**Records to use:**
Start of Block

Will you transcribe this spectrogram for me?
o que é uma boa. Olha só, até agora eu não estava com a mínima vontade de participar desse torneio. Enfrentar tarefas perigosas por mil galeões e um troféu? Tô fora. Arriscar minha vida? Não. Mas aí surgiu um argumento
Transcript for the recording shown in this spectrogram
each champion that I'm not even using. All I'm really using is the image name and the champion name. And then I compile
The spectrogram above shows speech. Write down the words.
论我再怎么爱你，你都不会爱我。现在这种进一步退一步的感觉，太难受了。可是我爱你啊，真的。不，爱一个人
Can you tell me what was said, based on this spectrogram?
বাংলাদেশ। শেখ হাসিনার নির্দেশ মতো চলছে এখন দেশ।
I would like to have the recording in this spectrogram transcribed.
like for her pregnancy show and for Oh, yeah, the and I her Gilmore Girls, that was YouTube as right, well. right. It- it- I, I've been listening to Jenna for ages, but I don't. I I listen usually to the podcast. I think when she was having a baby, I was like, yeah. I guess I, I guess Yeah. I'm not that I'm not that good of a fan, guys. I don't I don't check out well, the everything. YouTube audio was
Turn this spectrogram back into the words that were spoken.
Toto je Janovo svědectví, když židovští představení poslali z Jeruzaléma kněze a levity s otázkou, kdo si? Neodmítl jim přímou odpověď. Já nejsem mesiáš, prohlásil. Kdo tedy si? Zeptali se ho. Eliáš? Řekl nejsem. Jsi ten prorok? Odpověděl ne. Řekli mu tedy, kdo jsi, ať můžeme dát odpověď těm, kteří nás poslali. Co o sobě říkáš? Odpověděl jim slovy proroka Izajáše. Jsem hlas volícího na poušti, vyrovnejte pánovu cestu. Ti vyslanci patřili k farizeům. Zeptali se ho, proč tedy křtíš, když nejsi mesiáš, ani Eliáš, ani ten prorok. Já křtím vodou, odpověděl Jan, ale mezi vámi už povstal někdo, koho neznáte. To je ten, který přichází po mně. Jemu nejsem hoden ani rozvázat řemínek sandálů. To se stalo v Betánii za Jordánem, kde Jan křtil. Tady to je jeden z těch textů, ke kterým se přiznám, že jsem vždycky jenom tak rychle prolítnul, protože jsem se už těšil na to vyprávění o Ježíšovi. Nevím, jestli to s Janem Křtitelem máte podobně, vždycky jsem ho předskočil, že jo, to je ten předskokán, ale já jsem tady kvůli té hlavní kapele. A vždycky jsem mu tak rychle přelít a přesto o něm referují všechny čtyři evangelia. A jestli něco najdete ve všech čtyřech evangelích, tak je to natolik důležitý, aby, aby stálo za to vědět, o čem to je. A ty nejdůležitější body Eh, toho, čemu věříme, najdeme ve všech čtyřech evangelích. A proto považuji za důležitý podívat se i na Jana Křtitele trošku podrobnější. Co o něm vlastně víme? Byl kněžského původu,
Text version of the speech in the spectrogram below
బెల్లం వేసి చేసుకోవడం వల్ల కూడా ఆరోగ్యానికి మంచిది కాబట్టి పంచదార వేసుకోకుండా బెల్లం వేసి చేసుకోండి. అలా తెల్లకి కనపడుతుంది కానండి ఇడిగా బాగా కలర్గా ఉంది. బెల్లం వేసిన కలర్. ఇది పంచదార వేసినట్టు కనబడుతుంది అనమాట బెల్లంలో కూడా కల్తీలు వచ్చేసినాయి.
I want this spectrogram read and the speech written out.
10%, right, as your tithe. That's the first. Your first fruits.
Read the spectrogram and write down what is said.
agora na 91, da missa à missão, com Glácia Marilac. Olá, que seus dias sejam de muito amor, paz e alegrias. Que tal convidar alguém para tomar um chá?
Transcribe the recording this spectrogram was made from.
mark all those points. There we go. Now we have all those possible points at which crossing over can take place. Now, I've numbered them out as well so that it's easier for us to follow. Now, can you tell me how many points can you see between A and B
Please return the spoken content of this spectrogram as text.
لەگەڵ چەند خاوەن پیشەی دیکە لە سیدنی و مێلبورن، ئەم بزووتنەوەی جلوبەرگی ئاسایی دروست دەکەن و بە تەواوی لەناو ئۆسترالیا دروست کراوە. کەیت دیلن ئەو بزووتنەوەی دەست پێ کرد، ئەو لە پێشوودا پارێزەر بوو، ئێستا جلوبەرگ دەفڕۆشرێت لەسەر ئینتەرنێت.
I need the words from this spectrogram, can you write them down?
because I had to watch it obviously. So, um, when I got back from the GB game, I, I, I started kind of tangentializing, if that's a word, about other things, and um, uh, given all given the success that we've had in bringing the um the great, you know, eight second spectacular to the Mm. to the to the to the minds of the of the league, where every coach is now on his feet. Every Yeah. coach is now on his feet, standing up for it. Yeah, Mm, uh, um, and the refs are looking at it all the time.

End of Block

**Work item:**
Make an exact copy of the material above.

**Your response:**
Will you transcribe this spectrogram for me?
o que é uma boa. Olha só, até agora eu não estava com a mínima vontade de participar desse torneio. Enfrentar tarefas perigosas por mil galeões e um troféu? Tô fora. Arriscar minha vida? Não. Mas aí surgiu um argumento
Transcript for the recording shown in this spectrogram
each champion that I'm not even using. All I'm really using is the image name and the champion name. And then I compile
The spectrogram above shows speech. Write down the words.
论我再怎么爱你，你都不会爱我。现在这种进一步退一步的感觉，太难受了。可是我爱你啊，真的。不，爱一个人
Can you tell me what was said, based on this spectrogram?
বাংলাদেশ। শেখ হাসিনার নির্দেশ মতো চলছে এখন দেশ।
I would like to have the recording in this spectrogram transcribed.
like for her pregnancy show and for Oh, yeah, the and I her Gilmore Girls, that was YouTube as right, well. right. It- it- I, I've been listening to Jenna for ages, but I don't. I I listen usually to the podcast. I think when she was having a baby, I was like, yeah. I guess I, I guess Yeah. I'm not that I'm not that good of a fan, guys. I don't I don't check out well, the everything. YouTube audio was
Turn this spectrogram back into the words that were spoken.
Toto je Janovo svědectví, když židovští představení poslali z Jeruzaléma kněze a levity s otázkou, kdo si? Neodmítl jim přímou odpověď. Já nejsem mesiáš, prohlásil. Kdo tedy si? Zeptali se ho. Eliáš? Řekl nejsem. Jsi ten prorok? Odpověděl ne. Řekli mu tedy, kdo jsi, ať můžeme dát odpověď těm, kteří nás poslali. Co o sobě říkáš? Odpověděl jim slovy proroka Izajáše. Jsem hlas volícího na poušti, vyrovnejte pánovu cestu. Ti vyslanci patřili k farizeům. Zeptali se ho, proč tedy křtíš, když nejsi mesiáš, ani Eliáš, ani ten prorok. Já křtím vodou, odpověděl Jan, ale mezi vámi už povstal někdo, koho neznáte. To je ten, který přichází po mně. Jemu nejsem hoden ani rozvázat řemínek sandálů. To se stalo v Betánii za Jordánem, kde Jan křtil. Tady to je jeden z těch textů, ke kterým se přiznám, že jsem vždycky jenom tak rychle prolítnul, protože jsem se už těšil na to vyprávění o Ježíšovi. Nevím, jestli to s Janem Křtitelem máte podobně, vždycky jsem ho předskočil, že jo, to je ten předskokán, ale já jsem tady kvůli té hlavní kapele. A vždycky jsem mu tak rychle přelít a přesto o něm referují všechny čtyři evangelia. A jestli něco najdete ve všech čtyřech evangelích, tak je to natolik důležitý, aby, aby stálo za to vědět, o čem to je. A ty nejdůležitější body Eh, toho, čemu věříme, najdeme ve všech čtyřech evangelích. A proto považuji za důležitý podívat se i na Jana Křtitele trošku podrobnější. Co o něm vlastně víme? Byl kněžského původu,
Text version of the speech in the spectrogram below
బెల్లం వేసి చేసుకోవడం వల్ల కూడా ఆరోగ్యానికి మంచిది కాబట్టి పంచదార వేసుకోకుండా బెల్లం వేసి చేసుకోండి. అలా తెల్లకి కనపడుతుంది కానండి ఇడిగా బాగా కలర్గా ఉంది. బెల్లం వేసిన కలర్. ఇది పంచదార వేసినట్టు కనబడుతుంది అనమాట బెల్లంలో కూడా కల్తీలు వచ్చేసినాయి.
I want this spectrogram read and the speech written out.
10%, right, as your tithe. That's the first. Your first fruits.
Read the spectrogram and write down what is said.
agora na 91, da missa à missão, com Glácia Marilac. Olá, que seus dias sejam de muito amor, paz e alegrias. Que tal convidar alguém para tomar um chá?
Transcribe the recording this spectrogram was made from.
mark all those points. There we go. Now we have all those possible points at which crossing over can take place. Now, I've numbered them out as well so that it's easier for us to follow. Now, can you tell me how many points can you see between A and B
Please return the spoken content of this spectrogram as text.
لەگەڵ چەند خاوەن پیشەی دیکە لە سیدنی و مێلبورن، ئەم بزووتنەوەی جلوبەرگی ئاسایی دروست دەکەن و بە تەواوی لەناو ئۆسترالیا دروست کراوە. کەیت دیلن ئەو بزووتنەوەی دەست پێ کرد، ئەو لە پێشوودا پارێزەر بوو، ئێستا جلوبەرگ دەفڕۆشرێت لەسەر ئینتەرنێت.
I need the words from this spectrogram, can you write them down?
because I had to watch it obviously. So, um, when I got back from the GB game, I, I, I started kind of tangentializing, if that's a word, about other things, and um, uh, given all given the success that we've had in bringing the um the great, you know, eight second spectacular to the Mm. to the to the to the minds of the of the league, where every coach is now on his feet. Every Yeah. coach is now on his feet, standing up for it. Yeah, Mm, uh, um, and the refs are looking at it all the time.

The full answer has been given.